If you have an overseas trip planned and want to make the most out of the unique items that can be purchased abroad, then think about supporting local artisans and making sure your money goes directly to the local economy. Not only does this allow you to support global economies directly, but the practice is environmentally friendly, prosperous for small businesses, and prone to inspire creativity. Before you start your global shopping trip, follow the tips below to make the most out of your experience.
Research Before You Travel
You probably know that certain cities and countries are known for their traditional goods and pieces of artwork. There are hundreds of artisans throughout the world, and knowing what each location is famous for can help you to understand exactly what you should be looking for when it comes to goods and prepare you to bring things home with you.
For example, if you intend on visiting Italy, then you will have the opportunity to purchase a fine array of handmade glass items. Italian artisans specialize in handmade ceramics, mosaic glass decorations, Murano glass pieces, and handblown glass goods. These glass items are unique in their appearance and are quite expensive. If you find out that you will have access to glass goods, then your research will reveal that you should bring bubble wrap or other types of packing materials with you.
If your research reveals that your destination offers a variety of handmade cloths and garments, like one of the many cities of India, then this can help you to identify the handwoven textiles while shopping. You will also be able to bring an extra suitcase or two to make sure that you have more than enough room to bring your fabrics home.
Look at Labels and Signatures
Seeking out small shops, open-air markets, farmer's markets, and local booths is a good way to make sure that you are able to peruse the goods offered by local artisans and merchants. This is how local businesses sell their items. However, some merchants will sell goods that are mass-produced in factories and try to mix in with the crowd of artisans.
One good way to make sure that you are actually buying artisan goods is to look at the labels, signatures, and insignias on all items that you purchase. The labeling will depend on the type of goods that you purchase. For example, Murano glass will be clearly identified with the signature of the glass maker. In most cases, the signature will be imprinted in the glass before it hardens, so the insignia will be smooth. Some artisans also use gold or silver paint to sign glass pieces after they have hardened.

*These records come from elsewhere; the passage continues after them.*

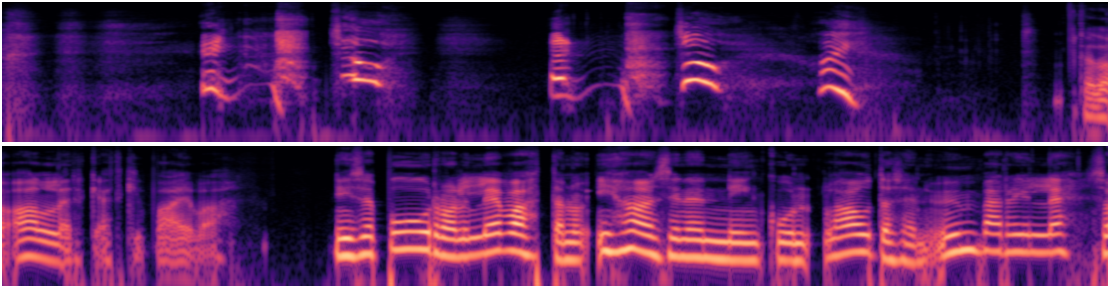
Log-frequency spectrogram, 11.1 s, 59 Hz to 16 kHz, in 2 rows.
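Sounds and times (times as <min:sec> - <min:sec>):
person sneezing: 0:01.0 - 0:02.0, 0:02.8 - 0:03.7
speech: 0:05.4 - 0:11.0.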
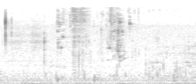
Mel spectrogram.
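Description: Someone takes a quiet sip of beer: soft wet slurping and mouth clicks, then a faint swallow, with no talking.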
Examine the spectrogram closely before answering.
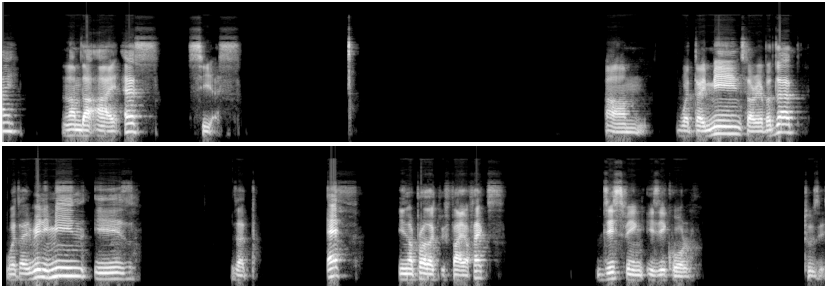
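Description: A man speaks calmly into a close microphone, in bursts with pauses.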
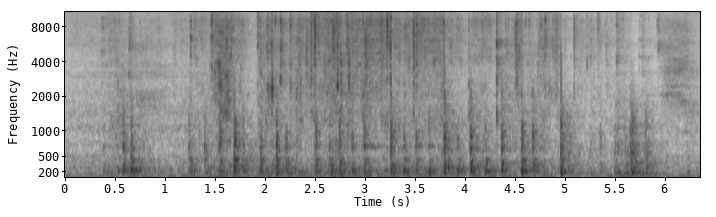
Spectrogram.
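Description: Eggs being beaten one at a time into cake batter for a cinnamon marble cake, heard as a fast, steady stream of close, repetitive tapping and sloshing strokes with no voices.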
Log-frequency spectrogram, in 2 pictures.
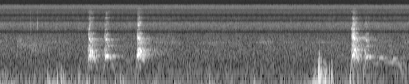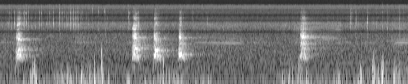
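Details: A dog sitting on top of its rock in the front yard next door barks and howls at the neighbours; short sharp barks come singly or in pairs, about seven over sixteen seconds, separated by quiet gaps with low rumbling background noise.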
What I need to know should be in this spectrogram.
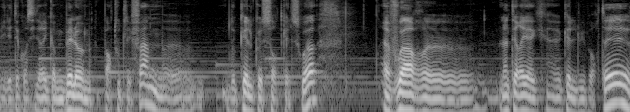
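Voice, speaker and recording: Male interviewee, lowish mellow voice, halting spontaneous recollection, music behind. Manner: hesitant, repeats himself.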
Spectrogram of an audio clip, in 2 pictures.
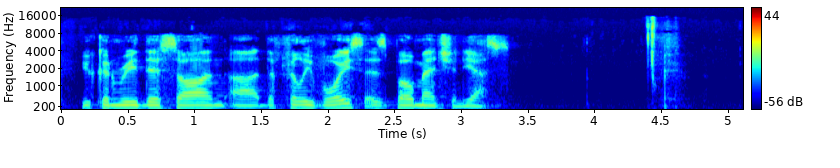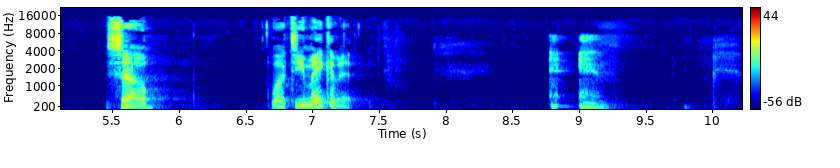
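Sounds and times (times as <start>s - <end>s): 
speech: 0.2s - 3.4s, 5.5s - 5.9s, 6.7s - 7.4s, 8.8s - 9.2s
loud harsh throat-clearing cough: 8.8s - 9.4s.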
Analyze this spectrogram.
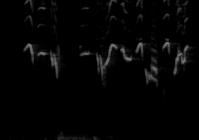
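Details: Young Oriental magpie-robin in a lively flowing phrase of clear high whistles, rising and falling slurs repeated in quick succession, with a faint low rumble early on.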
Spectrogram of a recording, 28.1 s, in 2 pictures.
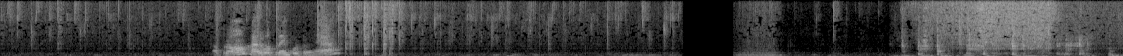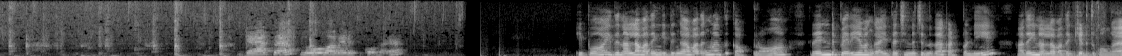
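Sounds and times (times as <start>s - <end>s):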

Fabric and clothing makers will typically have their own woven labels that mark their goods, and you will be able to see hand stitching and other evidence of craftsmanship. If you are unsure about how to tell if an item is a handmade artisan one, then ask the artisan about their products. Many artisans will be happy to show you their artist markings or offer information about how products are created. Business cards and website are also a great resource to find artisans over merchants who sell mass-produced goods.Share